Historical Abuse Inquiry: Irish police 'aware' of Smyth abuse in 1970s
Police in Dublin were aware of the abuse by a notorious paedophile priest as far back as the early 1970s, an inquiry has heard.
Northern Ireland's Historical Abuse Inquiry has been examining the activities of Fr Brendan Smyth.
New evidence has shown that police were aware of his activities more than 20 years before he was convicted.
Smyth was at the centre of one of the first clerical child sex abuse scandals to rock the Catholic church in Ireland.
The inquiry heard on Monday that Smyth admitted he could have abused hundreds of children.
He was convicted in the 1990s of more than 100 indecent assaults against children, in both Northern Ireland and the Republic of Ireland, over a 40-year period.
He died in prison in 1997 after a heart attack.
For years, authorities had been trying to get access to documents regarding Smyth held by St Patrick's psychiatric hospital in Dublin.
It had been treating Smyth in 1973.
On Wednesday, the documents were presented to the inquiry, revealing that he was initially being treated for "homosexual problems".
He was later diagnosed as "suffering from paedophilia", and gardaí (Irish police) were aware of that diagnosis.
Throughout the Smyth scandal and the continuing inquiry, the widely-held view has been that only the church had knowledge of the priest's offending and that it had covered it up.
The inquiry also heard that Smyth had threatened to punch another cleric when he was warned to stay away from altar boys.
Fr William Fitzgerald, an Australian priest who served with Smyth at Kilnacrott Abbey in County Cavan during the late 1980s, described him as a scary individual whose notoriety extended across the world.
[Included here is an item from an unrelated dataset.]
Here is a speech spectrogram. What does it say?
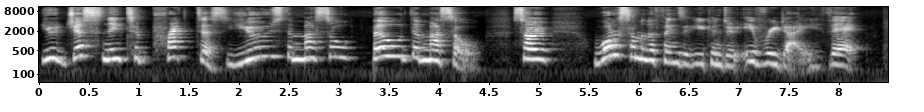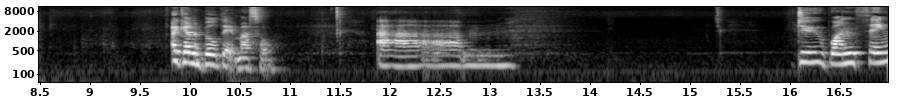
You just need to practice, use the muscle, build the muscle. So, what are some of the things that you can do every day that are going to build that muscle? Um, do one thing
Fr Fitzgerald said: "I told him: 'In view of the rumours about you and your sexual activities with children, you will not be anywhere near these kids under my watch.'
"He said: 'I'll knock your head off.'
"I said: 'Oh, make my day, you bastard. I'll knock your head clean off.'"
Apologising to the victims, Fr Fitzgerald said efforts to stop Smyth had been "pathetic".
Fr Fitzgerald said the boot of his car was always filled with "candy".
"That was his tool in dealing with the children," he said.
The inquiry, led by retired judge Sir Anthony Hart, is examining child abuse allegations in church, state and voluntary children's residential institutions dating back to 1922.
On Thursday, the inquiry is expected to hear evidence from retired Cardinal Seán Brady on his involvement in a church examination of Fr Smyth in 1975.